• 22-month-old Charlotte Watt is seriously ill
• A court order allows Doctors to choose not to resuscitate her
• Parents Darren and Debbie Wyatt are appealing against the court's decision
"They say that, given the improvements in Charlotte's situation and given her continuing improvement, the doctors should not have in their back pockets an open consent from the court to let Charlotte die regardless of the circumstances at the time and regardless of the views of her parents." - David Wolfe
Story in full THE parents of seriously-ill Charlotte Wyatt yesterday lost the latest round of their battle to overturn a court order allowing doctors not to resuscitate the 22-month-old if she stops breathing.
Darren Wyatt, 33, and his wife Debbie, 24, who have been told by the hospital treating their daughter that she has made "remarkable progress", failed to persuade the Court of Appeal that the order should now be rescinded.

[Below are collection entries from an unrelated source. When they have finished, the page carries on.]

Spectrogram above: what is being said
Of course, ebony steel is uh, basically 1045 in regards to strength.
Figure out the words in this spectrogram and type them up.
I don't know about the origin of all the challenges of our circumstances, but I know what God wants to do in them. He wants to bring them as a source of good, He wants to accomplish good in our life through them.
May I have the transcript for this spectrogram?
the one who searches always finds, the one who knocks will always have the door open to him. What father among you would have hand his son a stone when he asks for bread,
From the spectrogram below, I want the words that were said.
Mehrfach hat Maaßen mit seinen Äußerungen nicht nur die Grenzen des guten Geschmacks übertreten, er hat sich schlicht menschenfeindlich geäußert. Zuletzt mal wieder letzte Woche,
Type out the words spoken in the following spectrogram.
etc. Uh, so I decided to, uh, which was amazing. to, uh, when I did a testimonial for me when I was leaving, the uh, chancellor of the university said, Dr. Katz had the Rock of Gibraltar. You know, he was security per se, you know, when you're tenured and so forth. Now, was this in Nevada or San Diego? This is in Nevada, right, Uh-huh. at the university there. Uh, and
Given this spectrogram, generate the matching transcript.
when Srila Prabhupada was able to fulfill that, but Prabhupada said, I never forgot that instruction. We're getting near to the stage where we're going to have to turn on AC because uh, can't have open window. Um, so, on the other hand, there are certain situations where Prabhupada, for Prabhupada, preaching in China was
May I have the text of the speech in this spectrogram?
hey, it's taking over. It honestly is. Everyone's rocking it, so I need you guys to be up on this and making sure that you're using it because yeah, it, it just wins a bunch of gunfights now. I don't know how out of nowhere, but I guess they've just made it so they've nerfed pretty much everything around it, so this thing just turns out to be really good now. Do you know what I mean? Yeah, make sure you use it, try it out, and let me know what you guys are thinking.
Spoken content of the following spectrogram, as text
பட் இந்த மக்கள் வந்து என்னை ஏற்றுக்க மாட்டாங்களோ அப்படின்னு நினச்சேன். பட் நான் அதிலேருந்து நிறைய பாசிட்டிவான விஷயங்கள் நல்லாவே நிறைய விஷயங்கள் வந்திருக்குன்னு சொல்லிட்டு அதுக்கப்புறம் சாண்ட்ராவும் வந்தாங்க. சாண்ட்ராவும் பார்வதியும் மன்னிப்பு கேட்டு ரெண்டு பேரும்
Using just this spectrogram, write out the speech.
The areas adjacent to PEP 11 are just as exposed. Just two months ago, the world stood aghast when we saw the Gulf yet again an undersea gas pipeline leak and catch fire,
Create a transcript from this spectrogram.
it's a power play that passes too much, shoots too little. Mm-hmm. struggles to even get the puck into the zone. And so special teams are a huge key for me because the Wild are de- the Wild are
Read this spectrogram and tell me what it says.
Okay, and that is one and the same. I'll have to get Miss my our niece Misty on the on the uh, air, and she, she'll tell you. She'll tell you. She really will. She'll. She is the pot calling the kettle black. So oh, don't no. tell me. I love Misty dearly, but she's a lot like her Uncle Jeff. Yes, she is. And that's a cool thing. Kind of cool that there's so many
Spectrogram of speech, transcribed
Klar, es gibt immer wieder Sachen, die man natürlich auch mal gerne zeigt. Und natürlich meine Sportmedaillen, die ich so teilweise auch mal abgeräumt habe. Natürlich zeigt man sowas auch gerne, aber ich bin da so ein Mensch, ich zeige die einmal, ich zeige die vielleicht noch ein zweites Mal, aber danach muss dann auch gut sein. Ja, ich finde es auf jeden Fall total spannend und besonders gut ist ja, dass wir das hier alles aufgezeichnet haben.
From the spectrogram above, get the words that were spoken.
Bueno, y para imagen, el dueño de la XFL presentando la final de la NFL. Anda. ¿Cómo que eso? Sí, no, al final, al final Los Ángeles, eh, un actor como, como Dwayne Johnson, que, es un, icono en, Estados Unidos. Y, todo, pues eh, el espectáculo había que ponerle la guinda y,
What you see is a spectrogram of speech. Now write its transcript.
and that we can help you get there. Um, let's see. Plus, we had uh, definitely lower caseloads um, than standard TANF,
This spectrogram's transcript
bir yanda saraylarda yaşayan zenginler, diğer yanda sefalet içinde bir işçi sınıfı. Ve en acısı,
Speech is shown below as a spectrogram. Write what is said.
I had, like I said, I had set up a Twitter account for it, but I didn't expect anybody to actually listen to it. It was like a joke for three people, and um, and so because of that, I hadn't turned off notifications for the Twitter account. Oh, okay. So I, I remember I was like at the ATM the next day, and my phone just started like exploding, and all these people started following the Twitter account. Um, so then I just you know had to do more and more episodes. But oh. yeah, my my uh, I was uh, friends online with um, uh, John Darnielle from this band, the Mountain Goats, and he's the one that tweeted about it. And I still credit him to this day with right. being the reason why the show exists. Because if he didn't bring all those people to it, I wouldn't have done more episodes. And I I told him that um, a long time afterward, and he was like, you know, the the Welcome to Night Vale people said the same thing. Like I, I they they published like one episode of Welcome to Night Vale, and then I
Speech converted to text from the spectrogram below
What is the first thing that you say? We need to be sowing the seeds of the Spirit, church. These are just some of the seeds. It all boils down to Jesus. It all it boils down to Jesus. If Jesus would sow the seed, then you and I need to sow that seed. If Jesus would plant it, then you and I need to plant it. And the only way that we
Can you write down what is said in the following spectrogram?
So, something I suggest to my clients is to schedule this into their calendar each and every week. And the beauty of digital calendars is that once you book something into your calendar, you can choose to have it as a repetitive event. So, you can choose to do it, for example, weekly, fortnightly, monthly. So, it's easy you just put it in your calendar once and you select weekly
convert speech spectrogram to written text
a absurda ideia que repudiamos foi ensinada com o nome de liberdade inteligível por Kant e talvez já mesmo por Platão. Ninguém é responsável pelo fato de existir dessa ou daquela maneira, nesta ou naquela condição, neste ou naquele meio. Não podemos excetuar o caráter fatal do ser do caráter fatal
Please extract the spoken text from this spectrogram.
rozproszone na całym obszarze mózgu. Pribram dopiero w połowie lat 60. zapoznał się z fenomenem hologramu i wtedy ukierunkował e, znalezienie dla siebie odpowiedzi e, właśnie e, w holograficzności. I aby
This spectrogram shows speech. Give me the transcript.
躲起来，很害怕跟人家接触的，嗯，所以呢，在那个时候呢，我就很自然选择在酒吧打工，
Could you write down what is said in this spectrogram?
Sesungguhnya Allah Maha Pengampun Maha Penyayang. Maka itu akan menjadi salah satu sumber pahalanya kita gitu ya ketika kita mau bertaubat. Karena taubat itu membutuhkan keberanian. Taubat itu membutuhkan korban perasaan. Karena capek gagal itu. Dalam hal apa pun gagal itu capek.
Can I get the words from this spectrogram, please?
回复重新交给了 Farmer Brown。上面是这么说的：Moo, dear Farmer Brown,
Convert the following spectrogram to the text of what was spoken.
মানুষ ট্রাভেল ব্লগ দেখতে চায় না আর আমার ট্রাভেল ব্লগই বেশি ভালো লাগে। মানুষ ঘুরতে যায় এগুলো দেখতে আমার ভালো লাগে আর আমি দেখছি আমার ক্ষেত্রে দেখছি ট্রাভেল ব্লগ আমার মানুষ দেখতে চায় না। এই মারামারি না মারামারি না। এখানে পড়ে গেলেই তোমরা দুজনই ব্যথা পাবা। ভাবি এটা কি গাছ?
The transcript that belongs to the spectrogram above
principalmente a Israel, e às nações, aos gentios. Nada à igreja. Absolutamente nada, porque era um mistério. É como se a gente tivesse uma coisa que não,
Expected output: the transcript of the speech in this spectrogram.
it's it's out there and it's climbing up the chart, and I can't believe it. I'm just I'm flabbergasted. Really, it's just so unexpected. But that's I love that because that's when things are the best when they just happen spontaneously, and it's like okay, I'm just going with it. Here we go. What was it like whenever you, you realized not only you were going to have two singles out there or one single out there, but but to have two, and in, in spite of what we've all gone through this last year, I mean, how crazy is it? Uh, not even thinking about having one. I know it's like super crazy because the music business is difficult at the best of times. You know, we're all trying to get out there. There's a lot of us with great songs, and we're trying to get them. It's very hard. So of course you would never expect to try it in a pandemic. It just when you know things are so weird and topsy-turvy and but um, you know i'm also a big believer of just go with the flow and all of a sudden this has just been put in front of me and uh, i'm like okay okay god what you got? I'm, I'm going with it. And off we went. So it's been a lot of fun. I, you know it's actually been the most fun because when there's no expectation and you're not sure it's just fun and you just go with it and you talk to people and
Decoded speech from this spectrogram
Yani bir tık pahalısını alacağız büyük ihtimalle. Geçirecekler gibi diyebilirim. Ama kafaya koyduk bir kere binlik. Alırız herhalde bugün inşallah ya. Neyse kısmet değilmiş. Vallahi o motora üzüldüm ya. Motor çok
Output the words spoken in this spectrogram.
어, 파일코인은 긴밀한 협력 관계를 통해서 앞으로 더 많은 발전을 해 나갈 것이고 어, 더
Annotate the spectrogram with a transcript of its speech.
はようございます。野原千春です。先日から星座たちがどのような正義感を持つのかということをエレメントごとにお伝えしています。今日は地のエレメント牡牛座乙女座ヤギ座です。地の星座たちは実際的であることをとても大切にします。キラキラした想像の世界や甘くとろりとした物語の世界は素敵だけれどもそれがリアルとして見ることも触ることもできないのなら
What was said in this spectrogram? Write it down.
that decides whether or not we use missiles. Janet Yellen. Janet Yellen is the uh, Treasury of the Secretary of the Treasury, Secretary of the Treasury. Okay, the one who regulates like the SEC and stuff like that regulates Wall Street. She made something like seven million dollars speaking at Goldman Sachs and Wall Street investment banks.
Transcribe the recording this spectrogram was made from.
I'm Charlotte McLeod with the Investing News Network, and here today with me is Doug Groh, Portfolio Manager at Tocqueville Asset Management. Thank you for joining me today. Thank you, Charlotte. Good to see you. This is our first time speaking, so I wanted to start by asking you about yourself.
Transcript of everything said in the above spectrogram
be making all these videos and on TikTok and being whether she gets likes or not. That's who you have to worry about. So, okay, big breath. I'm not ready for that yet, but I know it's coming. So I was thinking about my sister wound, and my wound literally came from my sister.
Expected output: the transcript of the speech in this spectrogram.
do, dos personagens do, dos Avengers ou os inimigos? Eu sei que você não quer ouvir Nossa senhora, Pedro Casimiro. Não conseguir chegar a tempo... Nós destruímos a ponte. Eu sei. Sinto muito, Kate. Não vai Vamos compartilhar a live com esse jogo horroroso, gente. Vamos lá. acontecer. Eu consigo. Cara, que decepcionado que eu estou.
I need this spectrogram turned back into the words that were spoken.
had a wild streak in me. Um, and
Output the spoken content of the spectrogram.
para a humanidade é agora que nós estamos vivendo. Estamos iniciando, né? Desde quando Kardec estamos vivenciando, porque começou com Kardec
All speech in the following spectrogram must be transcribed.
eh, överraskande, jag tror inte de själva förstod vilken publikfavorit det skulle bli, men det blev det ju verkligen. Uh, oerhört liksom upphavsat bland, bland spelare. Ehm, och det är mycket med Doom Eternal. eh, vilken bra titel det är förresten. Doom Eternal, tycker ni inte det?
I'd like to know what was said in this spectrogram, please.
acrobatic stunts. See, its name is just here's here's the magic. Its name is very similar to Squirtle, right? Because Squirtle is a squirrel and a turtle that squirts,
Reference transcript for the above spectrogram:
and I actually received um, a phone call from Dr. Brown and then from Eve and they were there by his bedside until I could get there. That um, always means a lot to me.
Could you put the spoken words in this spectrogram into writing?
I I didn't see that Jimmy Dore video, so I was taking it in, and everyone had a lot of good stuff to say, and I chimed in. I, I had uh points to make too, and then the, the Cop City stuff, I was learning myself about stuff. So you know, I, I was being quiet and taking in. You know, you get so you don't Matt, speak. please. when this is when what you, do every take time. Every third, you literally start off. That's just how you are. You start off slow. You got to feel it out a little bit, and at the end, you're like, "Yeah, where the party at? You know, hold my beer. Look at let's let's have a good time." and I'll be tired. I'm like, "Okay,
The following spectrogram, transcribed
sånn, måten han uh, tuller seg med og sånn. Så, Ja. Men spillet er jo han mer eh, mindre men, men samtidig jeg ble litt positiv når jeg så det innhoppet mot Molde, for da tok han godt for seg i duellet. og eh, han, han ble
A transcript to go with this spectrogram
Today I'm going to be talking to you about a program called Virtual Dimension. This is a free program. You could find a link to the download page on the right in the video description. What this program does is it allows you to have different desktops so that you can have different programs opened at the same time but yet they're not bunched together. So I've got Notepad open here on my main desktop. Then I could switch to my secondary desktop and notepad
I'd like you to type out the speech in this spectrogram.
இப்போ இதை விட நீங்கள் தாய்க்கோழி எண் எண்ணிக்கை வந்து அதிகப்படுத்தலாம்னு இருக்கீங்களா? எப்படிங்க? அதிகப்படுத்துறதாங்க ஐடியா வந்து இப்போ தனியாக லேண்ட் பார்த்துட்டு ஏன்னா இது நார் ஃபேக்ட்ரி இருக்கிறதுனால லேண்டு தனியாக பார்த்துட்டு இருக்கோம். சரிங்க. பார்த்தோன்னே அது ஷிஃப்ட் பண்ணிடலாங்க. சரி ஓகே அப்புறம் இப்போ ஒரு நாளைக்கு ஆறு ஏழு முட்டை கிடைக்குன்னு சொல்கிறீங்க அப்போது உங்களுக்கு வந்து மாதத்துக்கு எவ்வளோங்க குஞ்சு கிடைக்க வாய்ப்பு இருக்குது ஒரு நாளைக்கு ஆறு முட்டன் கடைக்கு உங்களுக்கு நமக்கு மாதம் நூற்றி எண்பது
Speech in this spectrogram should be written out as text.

Doctors at St Mary's Hospital in Portsmouth won the legal right last October not to resuscitate Charlotte, after arguing that her brain and other organs were so seriously damaged she had "no feeling other than continuing pain".
Mr Justice Hedley, who granted the order, said he did not believe further aggressive treatment was in the best interests of the infant.
Against the odds and medical opinion, Charlotte survived the winter.
In April, her parents failed to have the October judgment overturned, leading to yesterday's proceedings. After a full-day hearing, Lords Justice Laws, Wall and Lloyd rejected the couple's appeal.
But the judges said a review of the case ordered by Mr Justice Hedley should be "accelerated", with a directions hearing next month.
Lord Justice Laws said the court "attached a high importance to the up-to-date position being properly investigated" with a view to a decision on whether the order should "now continue".
The judges ruled that Mr Justice Hedley had "made no error of law".
Although the appeal judges announced the result of proceedings, they will give the full reasons for their decision in writing at a later date.
Lord Justice Laws described it as an "anxiously important case".
Mr and Mrs Wyatt, of Portsmouth, who have been told that their daughter has made "remarkable progress", were in court for the ruling.
Earlier, they had urged the court to lift the threat that has been hanging over the family.
The couple's counsel, David Wolfe, said: "Debbie and Darren say that the time has come to lift the threat that has hung over Charlotte and her family for a year.
"And that is why they bring this appeal."
He said: "They say that, given the improvements in Charlotte's situation and given her continuing improvement, the doctors should not have in their back pockets an open consent from the court to let Charlotte die regardless of the circumstances at the time and regardless of the views of her parents."
Granting the original order in October, Mr Justice Hedley said he did not believe "any further aggressive treatment, even if necessary to prolong her life, is in her best interests".
He said Charlotte should be allowed "to meet her end ... in the TLC [tender loving care] of those who love her most".
According to her parents, who describe her as a "fighter", she now smiles, reaches out to them and tries to talk.
After the result was announced, Mr Wyatt said: "We are keeping our fingers crossed."
The couple's solicitor, Richard Stein, said: "They are pleased that the court recognised Charlotte's continued improvement.
"The doctor called her improvement remarkable and one of the judges called it astonishing.
"We have the hearing in the autumn when all the evidence will be heard before the court and we are very optimistic that at that point the declaration will be dismissed."